A coronavirus vaccine would drastically reduce the herd immunity threshold—the percentage of the population that needs to be infected or contact the disease to gain herd immunity. In data collected from a U.S. Food and Drug Administration survey, the consulting firm McKinsey and Company found that a vaccine with moderate effectiveness would still reduce the herd immunity threshold to 30 or even 20 percent.  For context, without a vaccine, the U.S. is currently at a 2.2% infection rate, the UK has a less than 1% infection rate, and Brazil has an infection rate of about 2.5%. Scientists have estimated that the coronavirus herd immunity threshold could be as low as 43% without a vaccine, but that would involve nearly half of the population having been infected with the virus. A vaccine will drastically lower that percentage. Health officials in the U.S. and India have estimated that a vaccine for the virus will be available by early 2021, with the Union Health Minister Harsh Vardhan saying that one in five people will be vaccinated by July. Dr. Anthony Fauci, one of Americas most famed disease analysts, said that while a vaccine could be available by January, it will not be administered to large portions of the population until the middle of next year. If coronavirus case counts continue to steadily dimish, a new vaccine will stop the pandemic by July of 2021.

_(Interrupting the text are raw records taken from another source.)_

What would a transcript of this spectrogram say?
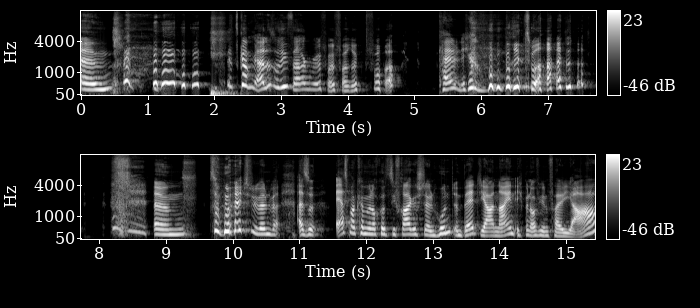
ähm. Jetzt kommt mir alles, was ich sagen will, voll verrückt vor. Kyle und ich haben Rituale. ähm, zum Beispiel, wenn wir, also erstmal können wir noch kurz die Frage stellen, Hund im Bett, ja, nein, ich bin auf jeden Fall ja.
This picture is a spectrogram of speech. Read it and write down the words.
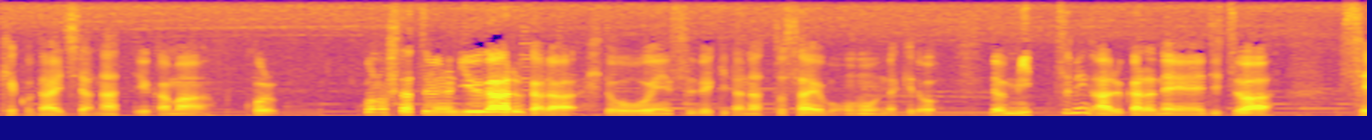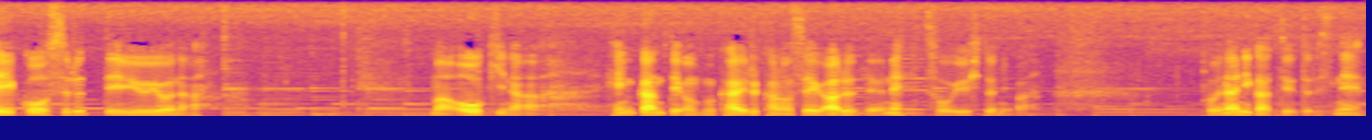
結構大事だなっていうか、まあ、これこの2つ目の理由があるから人を応援すべきだなとさえも思うんだけど、でも3つ目があるからね、実は成功するっていうような、まあ、大きな変換点を迎える可能性があるんだよね、そういう人には。これ何かっていうとですね、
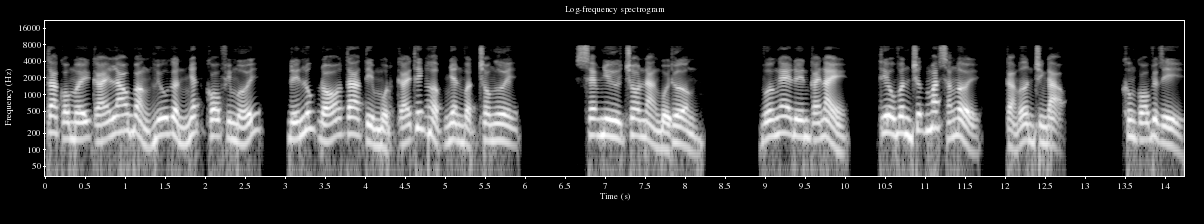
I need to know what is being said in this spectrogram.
ta có mấy cái lão bằng hữu gần nhất có phim mới, đến lúc đó ta tìm một cái thích hợp nhân vật cho ngươi. Xem như cho nàng bồi thường. Vừa nghe đến cái này, Tiêu Vân trước mắt sáng ngời, cảm ơn trình đạo. Không có việc gì.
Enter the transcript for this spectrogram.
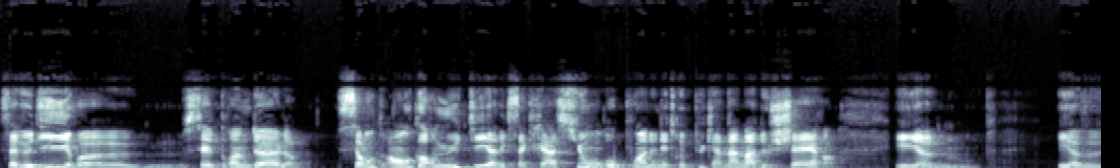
ça veut dire, Seth Brundle a encore muté avec sa création au point de n'être plus qu'un amas de chair et euh,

The likelihood people will actually take a vaccine is still up in the air. While a vaccine could help curb the virus by decreasing the herd immunity threshold, a recent poll shows 49 percent of Americans said they would definitely not take a COVID-19 vaccine. 
Rejecting the premises